Weatherization and Energy Efficient Building
Building homes that are well protected from the weather should be a priority for any building professional. The majority of problems stem from improper procedures and workmanship, but often the problem is found in the design of a home. This four hour video course will explore factors that contribute to exterior shell failure, and identify practical solutions that will preserve the integrity of the building envelope.
Even as technological innovation creates new construction possibilities, incorporating energy-efficiency into building projects can not only provide a better quality of life, but also protect the environment. A comprehensive approach to resource and energy efficiency is the best method to achieve a resource and energy efficient building. This course will help professionals identify important considerations and then apply those principles to a specific project.
After completing this course participants will be able to:
- Identify the components of the building as a system, its performance requirements, and how these features must be integrated to prevent building envelope failure.
- Describe how a properly constructed building envelope will keep out weather related moisture and stop uncontrolled movement of energy due to loss of conditioned air.

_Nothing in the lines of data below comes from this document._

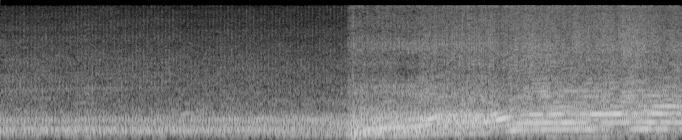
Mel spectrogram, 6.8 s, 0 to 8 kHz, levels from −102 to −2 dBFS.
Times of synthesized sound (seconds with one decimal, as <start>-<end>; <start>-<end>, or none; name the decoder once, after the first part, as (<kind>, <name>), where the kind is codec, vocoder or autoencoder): none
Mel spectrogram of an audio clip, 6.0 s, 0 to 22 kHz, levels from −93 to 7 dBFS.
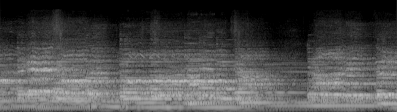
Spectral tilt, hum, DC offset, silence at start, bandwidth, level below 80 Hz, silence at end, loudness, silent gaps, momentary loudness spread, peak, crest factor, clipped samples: -6 dB/octave; none; under 0.1%; 0 s; 13 kHz; -58 dBFS; 0 s; -24 LUFS; none; 9 LU; -10 dBFS; 14 dB; under 0.1%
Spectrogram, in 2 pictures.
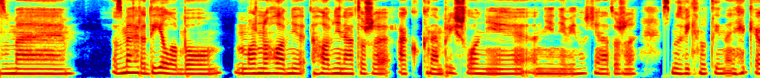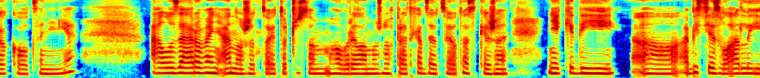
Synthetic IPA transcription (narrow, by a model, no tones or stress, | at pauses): zmɛ | zmɛɦr̩d̪iːlɛbɔmɔʒnɔɦlaʊɲɛɦlaʊɲɛnat̪ɔʒɛʔakɔ̥knaːmpɾiʃlɔɲɪɛjɛɲɪɛɲɛʋiɦnut̪ɲɛnat̪ɔʒɛz̥mɛzʋiknut̪iːnaɲɛakɛɦɔkɔɔt͡sɛɲɛɲɪa | ʔalɛzaːɾɔʋɛɲʔa̰ːnɔʒɛt̪ɔjɛt̪ɔt͡ʃɔsɔmɦɔʋɔɾilamɔʒnɔfpɾɛt̪xaːd͡zajut͡sɛjɔt̪aːskɛʒɛɲɪɛkɛd̪i | a̰biscɛzʋla̰ːd̪li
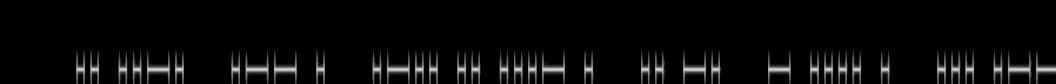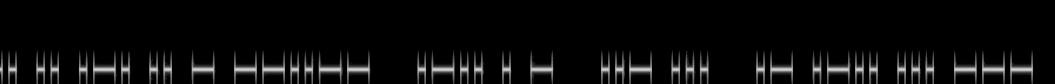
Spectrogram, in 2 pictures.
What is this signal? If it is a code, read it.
Morse code, heard as a keyed tone, about 17 wpm, 700 Hz. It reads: IF WE LIVE IN THE SPIRIT, LET US ALSO
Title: Sentences from Top 1400 Words 17wpm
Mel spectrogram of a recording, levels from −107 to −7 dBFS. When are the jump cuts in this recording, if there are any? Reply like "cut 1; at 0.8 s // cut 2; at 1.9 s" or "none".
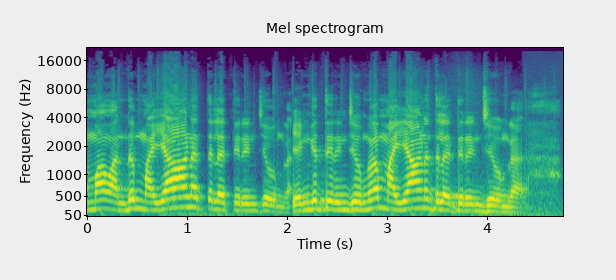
cut 1; at 2.0 s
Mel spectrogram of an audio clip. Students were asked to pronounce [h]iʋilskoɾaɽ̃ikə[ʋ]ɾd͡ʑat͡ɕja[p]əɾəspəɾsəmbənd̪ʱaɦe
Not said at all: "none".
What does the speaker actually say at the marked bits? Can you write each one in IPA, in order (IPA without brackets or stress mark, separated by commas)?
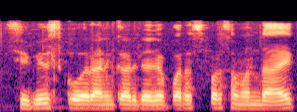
s, none, p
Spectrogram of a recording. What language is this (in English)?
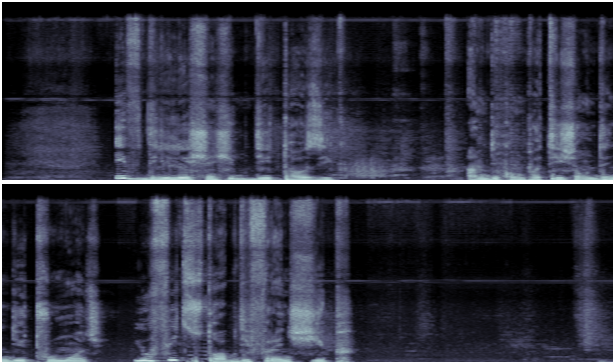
Nigerian Pidgin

- Outline at least one design strategy based on "best practices" for the construction of buildings in areas with relatively high humidity.
- Evaluate site and remediation strategies through building orientation, erosion, water management.

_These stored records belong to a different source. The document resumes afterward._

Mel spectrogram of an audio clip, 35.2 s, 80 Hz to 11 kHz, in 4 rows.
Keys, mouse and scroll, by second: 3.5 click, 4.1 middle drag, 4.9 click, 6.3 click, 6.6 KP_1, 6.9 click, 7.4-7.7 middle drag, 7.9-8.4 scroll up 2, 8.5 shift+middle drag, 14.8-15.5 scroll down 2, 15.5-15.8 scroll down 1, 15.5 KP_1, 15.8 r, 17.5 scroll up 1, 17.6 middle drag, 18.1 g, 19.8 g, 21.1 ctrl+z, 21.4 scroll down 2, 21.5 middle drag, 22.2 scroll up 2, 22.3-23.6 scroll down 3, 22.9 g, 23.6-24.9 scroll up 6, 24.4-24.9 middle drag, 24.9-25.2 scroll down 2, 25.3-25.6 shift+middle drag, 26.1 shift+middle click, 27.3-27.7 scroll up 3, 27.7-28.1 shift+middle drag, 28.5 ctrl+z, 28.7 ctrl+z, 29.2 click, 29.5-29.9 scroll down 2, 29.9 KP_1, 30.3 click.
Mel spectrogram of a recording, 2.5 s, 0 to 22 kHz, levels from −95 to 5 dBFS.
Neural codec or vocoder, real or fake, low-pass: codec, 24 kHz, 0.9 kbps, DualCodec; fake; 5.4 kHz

*Learning Objectives: 1) Understand cause and effect of weatherization problems within the construction industry. 2) Understand contractor responsibilities, what to avoid and what to embrace. 3) Recognize the cause of most below-grade moisture issues and the remedies that should be taken.
Why is There a Problem?
2. Primary Warranty and Insurance Claims
5. Contractor Responsibilities
6. Insurance Availability and Affordability
The Building Envelope System
1. Building Envelope System
2. Performance Objectives
3. Physical Components
4. Sources of Moisture Intrusion
5. Results of Failure
1. Thermal and Moisture Protection
4. Crawl spaces
5. Damp proofing and Waterproofing
6. Girders and Beams
*Learning Objectives: 1) Recognize the causes of high humidity in homes and how housewraps and flashings work. 2) Describe some of the steps and terminology for installing flashings and code minimums. 3) Know how to prepare window and door openings for proper installation.
1. Wall Framing
2. Vapor Diffusion Problems
4. House Wrap and Underlayment
5. Window and Door Openings
6. Flashing and Caulking
2. Moisture Penetration
3. Roof Valleys
4. Shingles and Shakes
5. Roof Sheathing
Window and Door Installation
1. Windows, Doors and Skylights
2. Proper Flashing
3. Door and Window Installation
*Learning Objectives: 1) Recognize the purpose of ventilation and ventilation requirements. 2) Understand how a capillary break works with other components to prevent moisture intrusion. 3) Be aware of consumer remedies and contractor responsibilities.
Ventilation System Installation and Requirements
2. Attic Ventilation
3. Heating, Ventilation and Air Conditioning
Building Envelope Best Practices
1. Moisture Retarding Construction
2. Capillary Breaks
3. House Wrap Installation
4. Window and Door Installation
5. Siding Installation
6. Roofing Best Practices
1. Common Mistakes
2. Preventative Measures
5. Arbitration and Dispute Resolution
Energy Efficient Building
*Learning Objectives: 1) Have an appreciation for energy consumption and healthy, “green” energy.
2) Understand the importance of building placement on the lot, “Brownfield” site clean-up methods and the need for soil erosion control and basic methods. 3) Have an understanding of material properties, recycling and finally, some of the process for LEED certification.
1. Implications of green building
2. Site remediation strategies
3. "Green" power generation
4. LEED rating system
- Credit(s) earned on completion of this course will be reported to AIA CES for AIA members. Certificates of Completion for both AIA members and non-AIA members are available to print upon completion of the course.
- This course is registered with AIA CES for continuing professional education. As such, it does not include content that may be deemed or construed to be an approval or endorsement by the AIA or any material of construction or any method or manner of handling, using, distributing, or dealing in any material or product.
- Course instructors will be available by email at email@example.com, or telephone (800-727-7104) between 8am and 6pm Eastern Standard Time. They will assist you with questions regarding course content.